Like my ex-Wife....we had some good times, I have some great memories...but she's someone else's problem now.
Posted by Chris June 10, 09 07:13 PM
There's gotta be a couple of unsolved murders and rapes in L.A....since you brought it up Manny...where were you?
Posted by Artiepus June 10, 09 07:41 PM
Defense lawyers everywhere should take note of that for their clients:
"Your honor, I stand here accused of stealing a car so I could sell drugs. But yo, check it out. I didn't rape nobody. I didn't kill nobody. So that's it."
Posted by JimR June 10, 09 08:03 PM
"Red Sox Nation" is much more than a marketing concept.
So because we're in that awful dead zone right now between the end of the football season and the first Spring Training game, and because my nephew Paul sent me this excellent video that a friend of his wrote and produced, it's time for baseball!
(You can get more information about the video here.)
It had been almost twenty years since my last visit to the Hall. I was prepared for making the ninety minute drive from Albany almost entirely on local roads, but I wasn’t prepared to find that nothing had changed along State Route 20. And in the case of State Route 20, that’s not a good thing.
Sad little roadside yard sales, boring houses, baled hay everywhere, endless satellite dishes, dozens of McCain signs – it was a lot like traveling the back roads of West Virginia. The only major employer in the area appeared to be a huge Wal-Mart distribution center, set down in the middle of nowhere.
In fact it was like traveling the back roads of most of the United States, and that was not comforting during the run-up to the Presidential election in November.
The Village of Cooperstown, however, is another thing altogether, an oasis in the midst of all this desolation. With a steady flow of tourists from around the world, and its quaint homes and old-fashioned charm, it is a lovely place to visit, even for non-baseball fans.

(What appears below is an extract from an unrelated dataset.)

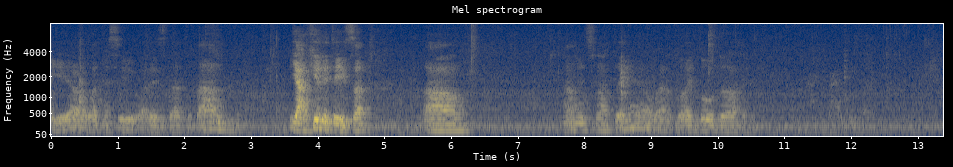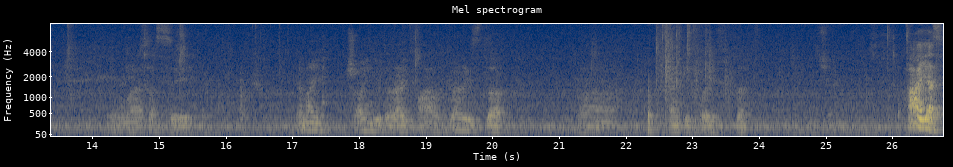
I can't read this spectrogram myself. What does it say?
here. Let me see, where is that done? Yeah, here it is. Uh, um, no, it's not there. Where do I do the? Let us see. Am I showing you the right file? Where is the uh, 25th? Ah, yes.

Unlike State Route 20, The National Baseball Hall of Fame and Museum has grown and developed quite nicely over the past twenty years.
The “Pride and Passion: The African-American Baseball Experience” and “Diamond Dreams: Women in Baseball” exhibits were new to me, inspirational and humbling at the same time.
But while the new exhibits and audio/video presentations were excellent, I spent most of my time (as I had last time) in the Hall of Fame Plaque Gallery, reading the bronze plaques and immersing myself in the history of the game. Then I spent too much time (and money) in the Museum store, trying to talk myself out of buying almost everything I saw.
I will leave you with two pieces of advice if you’re making your first visit: double the time you think you’ll need to fully enjoy the Museum; and if your companion isn’t a baseball fan be sure to plan an alternate activity outside the Museum for him or her – there’s nothing worse than having travelled all that way and having someone who’s bored asking “Are you done yet?” when you haven’t really begun.
Based on the Sox Skipper's sterling track record of leading an organization back from the dead in several high-stakes situations (if only for a short time) Francona is an inspired -- if risky -- choice.
But time is running out for the McCain campaign, and drastic measures are in order.
If you're on the sidelines financially, uncertain which way to turn, there's a new way to keep yourself warmed-up while you wait to get back into the game.
"Today OneSeason.com is introducing a day-trading site for sports fans – a Web stock market which allows people to invest real money to own “shares” of their favorite sports players, teams and leagues. The word “shares” is in quotes because the shares on OneSeason are, ultimately, meaningless— only illusory slices of players like Eli Manning or Lebron James, which either rise or fall depending on the demand for those shares among other traders. People can transfer up to $2500 a year to their OneSeason accounts."
Fantasy Sports on steroids.